GIVEN INFORMATION
────
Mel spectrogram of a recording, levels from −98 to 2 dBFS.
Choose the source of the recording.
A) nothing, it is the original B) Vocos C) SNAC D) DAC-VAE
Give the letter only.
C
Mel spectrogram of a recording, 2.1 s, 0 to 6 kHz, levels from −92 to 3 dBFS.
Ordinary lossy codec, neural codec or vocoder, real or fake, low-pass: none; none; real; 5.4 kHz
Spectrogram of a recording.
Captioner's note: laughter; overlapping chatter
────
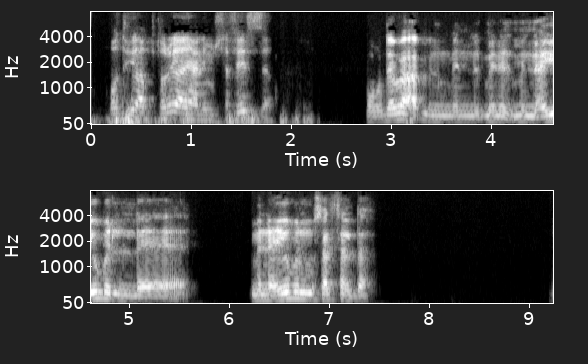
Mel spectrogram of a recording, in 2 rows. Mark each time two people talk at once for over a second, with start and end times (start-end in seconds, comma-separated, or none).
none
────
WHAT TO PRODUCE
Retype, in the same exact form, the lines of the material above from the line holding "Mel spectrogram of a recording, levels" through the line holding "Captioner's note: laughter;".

SOLUTION TO THIS TASK
Mel spectrogram of a recording, levels from −98 to 2 dBFS.
Choose the source of the recording.
A) nothing, it is the original B) Vocos C) SNAC D) DAC-VAE
Give the letter only.
C
Mel spectrogram of a recording, 2.1 s, 0 to 6 kHz, levels from −92 to 3 dBFS.
Ordinary lossy codec, neural codec or vocoder, real or fake, low-pass: none; none; real; 5.4 kHz
Spectrogram of a recording.
Captioner's note: laughter; overlapping chatter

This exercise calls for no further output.